### What is required
Locate, in the data below, the line that contains "Mel spectrogram of a recording, in" and the line that contains "Language, phonetic IPA, spelling, part"; reproduce exactly those two lines and every line between them, nothing more.

____ Dataset excerpts

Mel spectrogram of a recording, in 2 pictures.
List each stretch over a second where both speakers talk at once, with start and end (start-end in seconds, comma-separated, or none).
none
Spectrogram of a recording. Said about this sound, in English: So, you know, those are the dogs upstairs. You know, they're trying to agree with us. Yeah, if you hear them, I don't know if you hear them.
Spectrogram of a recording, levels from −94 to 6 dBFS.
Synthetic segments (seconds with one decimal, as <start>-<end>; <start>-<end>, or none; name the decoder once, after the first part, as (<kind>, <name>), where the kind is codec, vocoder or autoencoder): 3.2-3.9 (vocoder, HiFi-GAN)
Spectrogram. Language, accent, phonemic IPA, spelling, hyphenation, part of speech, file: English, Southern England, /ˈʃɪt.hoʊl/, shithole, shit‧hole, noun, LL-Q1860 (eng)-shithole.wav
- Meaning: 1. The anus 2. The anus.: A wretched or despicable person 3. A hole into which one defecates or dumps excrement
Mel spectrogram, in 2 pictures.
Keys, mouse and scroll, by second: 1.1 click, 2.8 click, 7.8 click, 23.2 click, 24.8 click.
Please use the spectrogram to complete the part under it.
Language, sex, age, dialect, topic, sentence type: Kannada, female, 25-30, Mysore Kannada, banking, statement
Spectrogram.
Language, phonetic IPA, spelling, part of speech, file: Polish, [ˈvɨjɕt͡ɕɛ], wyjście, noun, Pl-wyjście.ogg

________
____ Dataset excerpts

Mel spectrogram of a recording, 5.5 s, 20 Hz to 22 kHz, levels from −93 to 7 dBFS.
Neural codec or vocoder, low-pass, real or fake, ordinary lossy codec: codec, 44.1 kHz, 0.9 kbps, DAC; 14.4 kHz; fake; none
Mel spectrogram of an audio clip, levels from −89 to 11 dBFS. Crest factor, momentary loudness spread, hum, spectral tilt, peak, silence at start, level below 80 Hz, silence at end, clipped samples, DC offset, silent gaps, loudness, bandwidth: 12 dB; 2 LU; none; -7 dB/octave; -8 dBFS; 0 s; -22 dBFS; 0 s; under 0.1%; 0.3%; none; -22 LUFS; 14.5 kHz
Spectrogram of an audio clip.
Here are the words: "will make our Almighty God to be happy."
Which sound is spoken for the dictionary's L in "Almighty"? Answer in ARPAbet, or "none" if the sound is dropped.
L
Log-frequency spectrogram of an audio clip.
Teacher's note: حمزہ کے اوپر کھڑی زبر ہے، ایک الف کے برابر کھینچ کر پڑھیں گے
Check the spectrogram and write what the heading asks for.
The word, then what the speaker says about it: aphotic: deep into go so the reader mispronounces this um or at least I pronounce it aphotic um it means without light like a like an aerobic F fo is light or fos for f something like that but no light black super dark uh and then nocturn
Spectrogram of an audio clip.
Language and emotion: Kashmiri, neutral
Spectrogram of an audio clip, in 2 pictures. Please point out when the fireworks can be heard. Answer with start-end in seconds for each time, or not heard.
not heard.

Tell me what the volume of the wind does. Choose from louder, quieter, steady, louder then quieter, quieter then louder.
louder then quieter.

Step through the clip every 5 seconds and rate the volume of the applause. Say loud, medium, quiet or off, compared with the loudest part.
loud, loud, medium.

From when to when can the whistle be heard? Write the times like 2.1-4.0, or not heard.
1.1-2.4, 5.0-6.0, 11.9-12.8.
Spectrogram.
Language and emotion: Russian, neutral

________

### Your solution
Mel spectrogram of a recording, in 2 pictures.
List each stretch over a second where both speakers talk at once, with start and end (start-end in seconds, comma-separated, or none).
none
Spectrogram of a recording. Said about this sound, in English: So, you know, those are the dogs upstairs. You know, they're trying to agree with us. Yeah, if you hear them, I don't know if you hear them.
Spectrogram of a recording, levels from −94 to 6 dBFS.
Synthetic segments (seconds with one decimal, as <start>-<end>; <start>-<end>, or none; name the decoder once, after the first part, as (<kind>, <name>), where the kind is codec, vocoder or autoencoder): 3.2-3.9 (vocoder, HiFi-GAN)
Spectrogram. Language, accent, phonemic IPA, spelling, hyphenation, part of speech, file: English, Southern England, /ˈʃɪt.hoʊl/, shithole, shit‧hole, noun, LL-Q1860 (eng)-shithole.wav
- Meaning: 1. The anus 2. The anus.: A wretched or despicable person 3. A hole into which one defecates or dumps excrement
Mel spectrogram, in 2 pictures.
Keys, mouse and scroll, by second: 1.1 click, 2.8 click, 7.8 click, 23.2 click, 24.8 click.
Please use the spectrogram to complete the part under it.
Language, sex, age, dialect, topic, sentence type: Kannada, female, 25-30, Mysore Kannada, banking, statement
Spectrogram.
Language, phonetic IPA, spelling, part of speech, file: Polish, [ˈvɨjɕt͡ɕɛ], wyjście, noun, Pl-wyjście.ogg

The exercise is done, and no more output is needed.